Putin, speaking in his annual state of the nation address, also issued a rebuke to Western leaders who have accused the Kremlin of stalling or backtracking on democratic reforms, saying the country itself would decide how quickly to usher in democracy and what form that democracy would take.

"I consider the development of Russia as a free, democratic state to be the main political and ideological task," Putin told both houses of parliament in the Kremlin's Marble Hall.

The president told the lawmakers, who were joined by key government ministers and other policymakers, that they also should put their efforts into developing democracy as well as the state, civil society and the rule of law.

While calling for Russia to "become a free society of free people," Putin insisted that it would go about democratic reforms its own way. "As a sovereign country, Russia is capable and will itself define the terms and conditions for progress along this way," he said.

Putin sent a signal to the opposition to refrain from organizing large street protests in the wake of peaceful revolutions in Ukraine and Georgia. He said the state would respond in a "legal but tough" way to "illegal methods of fighting for national, religious or other interests."

Putin also made it clear that Moscow would continue to try to influence affairs in other former Soviet republics, despite the emergence of pro-Western regimes in Georgia and Ukraine and the reorientation of Moldova toward the European Union.

"The Russian nation should continue its mission of civilizing the Eurasian continent," Putin said, describing Russia as "chiefly a large, European nation."

While eloquent and specific in outlining economic policy in Monday's speech, Putin offered few new ideas on how he would tackle national problems. He called this year's address a continuation of last year's and said the two should be considered as a program of action for the next decade.

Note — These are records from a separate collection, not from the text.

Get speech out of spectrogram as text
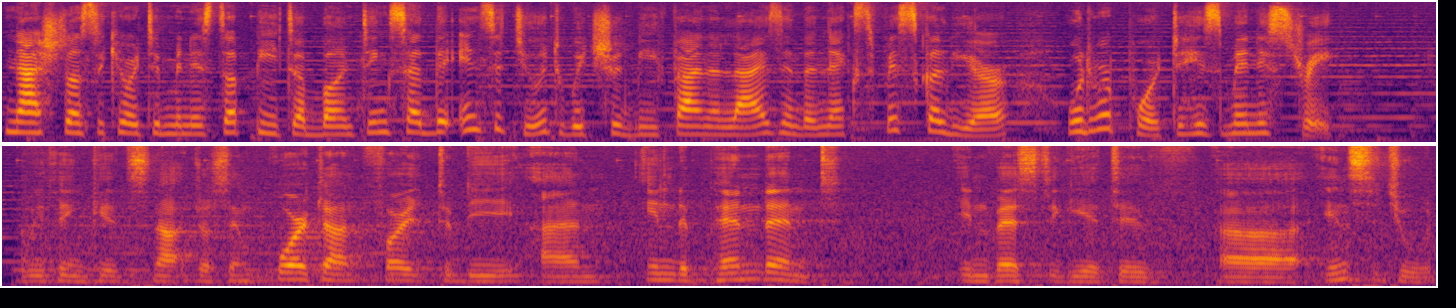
National Security Minister Peter Bunting said the institute, which should be finalized in the next fiscal year, would report to his ministry. We think it's not just important for it to be an independent investigative uh, institute,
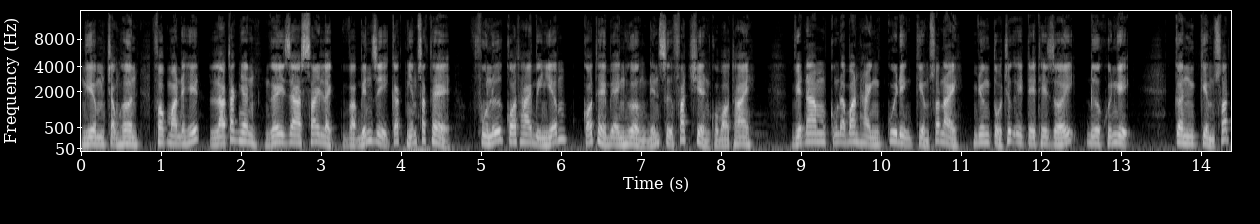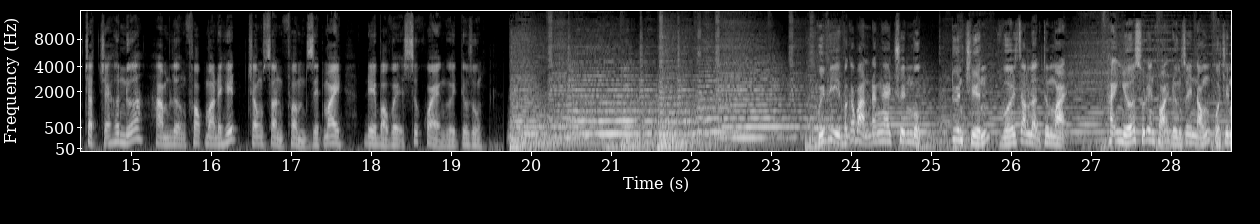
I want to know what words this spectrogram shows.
Nghiêm trọng hơn, formaldehyde là tác nhân gây ra sai lệch và biến dị các nhiễm sắc thể. Phụ nữ có thai bị nhiễm có thể bị ảnh hưởng đến sự phát triển của bào thai. Việt Nam cũng đã ban hành quy định kiểm soát này, nhưng Tổ chức Y tế Thế giới đưa khuyến nghị cần kiểm soát chặt chẽ hơn nữa hàm lượng formaldehyde trong sản phẩm dệt may để bảo vệ sức khỏe người tiêu dùng. Quý vị và các bạn đang nghe chuyên mục Tuyên chiến với gian lận thương mại. Hãy nhớ số điện thoại đường dây nóng của chuyên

As in his previous addresses, Putin on Monday meticulously listed the problems facing the country, including terrorism, poverty, alcoholism, depopulation and corruption. He tried to put the problems into a historical prospective, often striking a philosophical note. He even cited two relatively little-known Russian intellectuals from the early 20th century to show that the country has faced the same problems before and to fault moral deficiencies for causing the problems.

Putin sought to defend his record by blaming events that took place before his presidency. Among other things, Putin referred to the Soviet collapse in 1991 as the "largest geopolitical catastrophe of the 20th century" which led to an "epidemic of disintegrations."

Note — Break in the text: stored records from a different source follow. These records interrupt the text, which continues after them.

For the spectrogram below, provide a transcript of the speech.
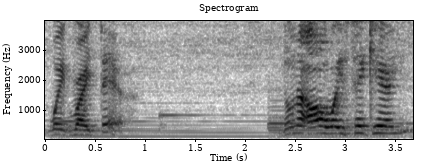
wait right there. Don't I always take care of you?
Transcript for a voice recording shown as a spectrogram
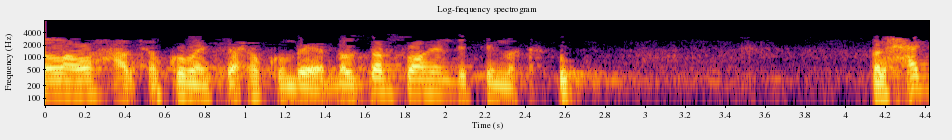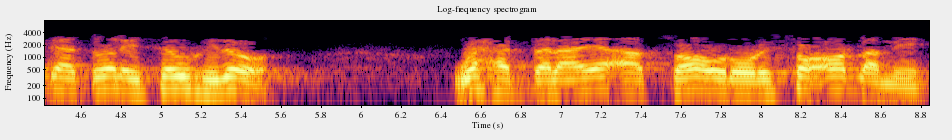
alla waxaad xukumaysa xukun be bal dar soo hindhis imaka bal xaggaad doonaysa u rido waxa balaayo aada soo ururiso oo dhami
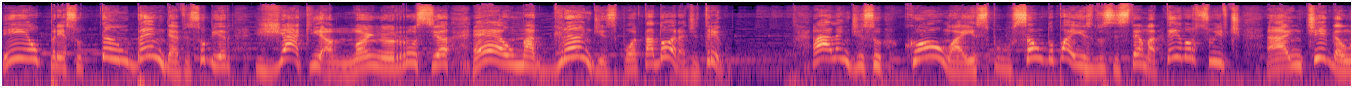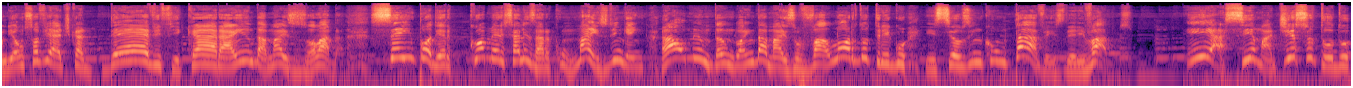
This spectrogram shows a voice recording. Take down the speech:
e o preço também deve subir, já que a mãe Rússia é uma grande exportadora de trigo. Além disso, com a expulsão do país do sistema Taylor Swift, a antiga União Soviética deve ficar ainda mais isolada, sem poder comercializar com mais ninguém, aumentando ainda mais o valor do trigo e seus incontáveis derivados. E acima disso tudo,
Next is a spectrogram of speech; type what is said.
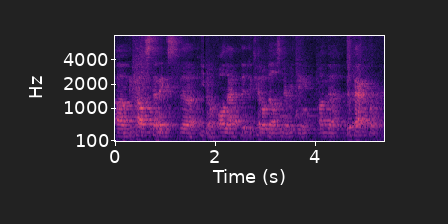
um, the calisthenics, the, you know, all that, the, the, kettlebells and everything on the, the back corner.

He lambasted a peace accord signed by then-Chechen leader Aslan Maskhadov and Security Council chief Alexander Lebed during the rule of his predecessor, Boris Yeltsin, in 1996. In perhaps his harshest criticism of Yeltsin yet, Putin described the peace deal as an "unconditional surrender" in the wake of "terrorist intervention."

In addition, Putin pointed out that "widespread poverty became the norm" under Yeltsin, while "the economy was in a dire recess and the social sphere was paralyzed."

Putin said he has spent the past five years of his presidency "reacting" to those and other problems that he inherited. But he vowed that the time had come for a "future-oriented policy."

Putin offered only a general vision of how the country would go forward in addressing the problems. For instance, he proposed that authorities continue to battle terrorism by boosting living standards in the North Caucasus and promoting democracy there.

Putin made no mention of the clear need for an overhaul in the law enforcement community, which failed to prevent terrorist attacks such as the huge hostage-takings in Moscow in 2002 and Beslan last year. The president also failed to offer any solutions to fight poverty and depopulation apart from calls to raise the salaries of public servants and to encourage legal migration.

He did, however, offer several unorthodox methods of protecting some freedoms. He proposed empowering the largely toothless Public Chamber to oversee whether television channels were observing freedom of speech. He also offered to ensure that parliamentary factions get equal access to the media.